Every week The Grindstone interviews an influential woman in the world of business. We scour our brains and hearts to come up with strong, successful women who not only inspire us, but will also inspire you. No industry is off limits, no interview subject too controversial.
Whitney Johnson is quite a woman. She never imagined working on Wall Street as a kid growing up in San Jose, California but she ended up in New York with her husband when he went to Columbia to get his PhD. Though she confessed in her TED Talk that she was terrified to even go out in New York without her husband she knew she needed to get a job. But she figured she was at a disadvantage as she had a degree in music, didn’t attend an Ivy League school, had no connections on Wall Street, was a woman and had no confidence, according to her. But she could type super fast and so she got a job as a sales assistant or as she says, a “fancy name for secretary.” In her TED Talk she describes how her office or bullpen was straight out of the Tom Wolfe novel Bonfire of the Vanities. “It was essentially a locker room for 20-something guys aspiring to be masters of the universe if only they could open one more account,” she said. “The pressure was so intense and testosterone was so high that they went for the hard sell. And inevitably there was a lot of smack talk.” But as the men told their clients to “Throw down their pom-poms and get in the game,” Whitney decided to take this advice as well. She started taking finance courses at night and eventually made that very hard transition from administrator to professional investment banking analyst. She disrupted herself, she says.
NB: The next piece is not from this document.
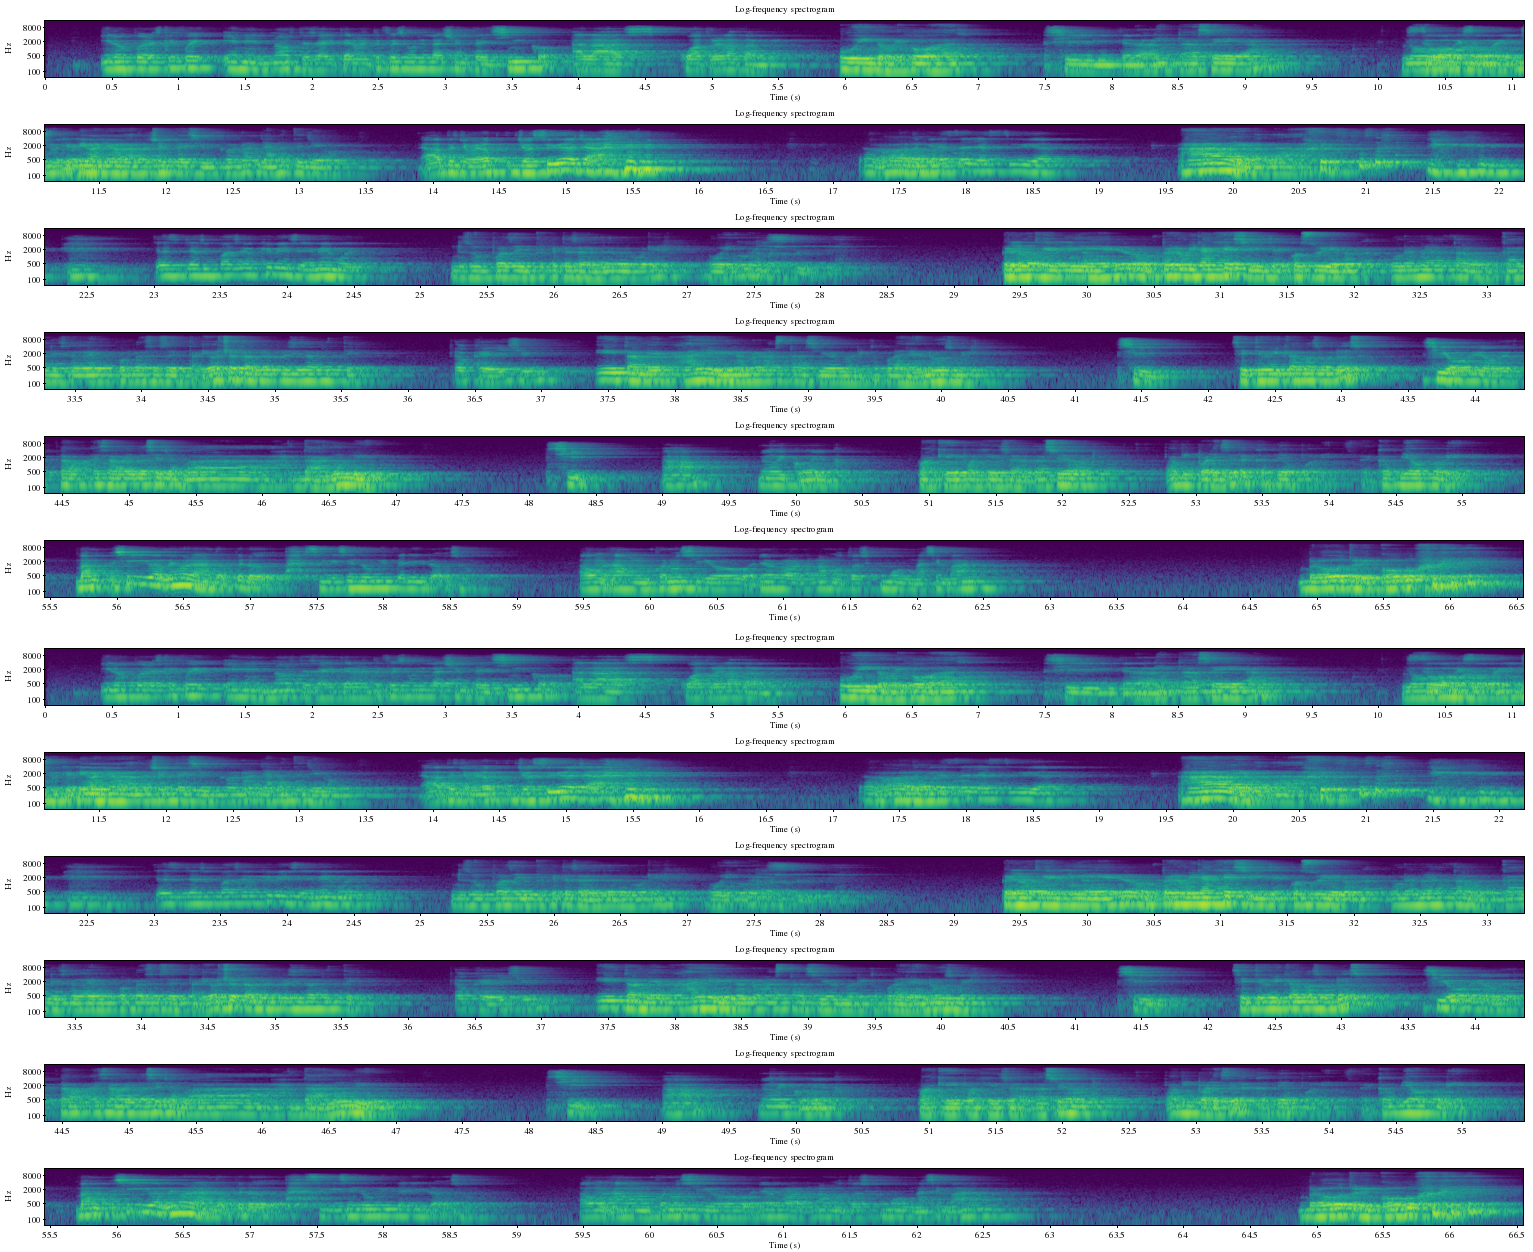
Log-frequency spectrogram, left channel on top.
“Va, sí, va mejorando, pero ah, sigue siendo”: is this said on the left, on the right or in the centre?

She disrupted herself again a few years later when she became an equity research analyst and then a few more years later when she left Merrill Lynch to become an entrepreneur and start her own firm. And now she is the president and co-founder of the hedge fund Rose Park Advisors and a regular contributor for the Harvard Business Review blogs. After conquering Wall Street she decided she wanted to help other women pursue their dreams. She started a blog called Dare to Dream and also wrote the book Dare, Dream, Do: Remarkable Things Happen When You Dare to Dream. Having invested in her own dreams, Whitney is passionate about encouraging others to take stock in theirs. She and and her husband reside with their two children in Boston, Massachusetts. We were lucky enough to get to pick her brain for a bit about Wall Street, writing on the side and lessons from shows on the USA Network.
Do you think there is too much hype over the male-dominated atmosphere of finance or do you find it is true?
Apart from statistics such as 90-95% of all VCs are men, my experience bears out that there simply isn’t a level playing field. At the end of 2004, I’d had a great year at Merrill Lynch. From stock-picking to commission dollars to peer reviews, I was top of the class. Surely I was on solid ground when I conveyed to management that I expected to be a top 10% earner. Instead, I was told I was out-of-line. And yep, you guessed it, my pay wasn’t in the top 10% — in fact, it wasn’t even in the top quartile.
Despite the glass ceilings and walls, I am seeing a lot of women in their 20s and 30s moving things forward quite remarkably. Which makes me wonder if I am not, in fact, my biggest barrier. There’s a television show called Unforgettable that I like. Just last week, the main character was explaining to the male protagonist that she missed questions on purpose on a test at work so people wouldn’t know how smart she was because she didn’t want to be a pariah. And I thought, I used to do that all the time. I wouldn’t let people know how smart I was. But as I got good at not being competent, I actually cultivated the belief that I wasn’t competent.
As for a strategy as a a minority, number one we need to acknowledge the fact that the glass ceiling is a reality. Number two: Even with that reality, “I am still in charge of me.” Number three: don’t downplay the strengths that I have as a woman, like emotional attunement. Because, if I can walk in a room, be uber-competent, and also read a room — that’s a real strategic advantage.
Can you tell us about things you have done you considered to be a failure in your career and how you learned from them?
As a high school student, I definitely failed to step up, like like not taking calculus in high school because I was afraid I wouldn’t get an A. I try to be more fearless now. For example, I am taking the Code Academy class. And — I tell young women to take calculus, the hardest finance class — whatever field you are in. Once you are actually out of school, no one will care of if you got a B. You just need to know the material.
Another notable failure was when my husband and I backed a magazine. At one point, it looked as if it would be quite successful, with circulation reaching 100,000, but then it eventually imploded. It was very devastating emotionally and financially. But it was an important lesson for me. I learned that I need to set clear boundaries. As a woman, this is especially hard. When I meet men professionally, there’s an underlying expectation that we are going to try and do business. With women, are we doing business or looking at becoming friends? It’s important to figure that out. But realistically you can’t. So I’ve learned to just start by collaborating on small things. Also, I’ve learned that I need to accurately assess prospective partners. Every partner has his or her weakness. To be expected. The important piece is be sure that the combined weaknesses aren’t toxic. Finally, I now understand that I need to ask questions like, “How are we going to work together? Who is going to own what? and “Who will own this piece of the pie?” And I do.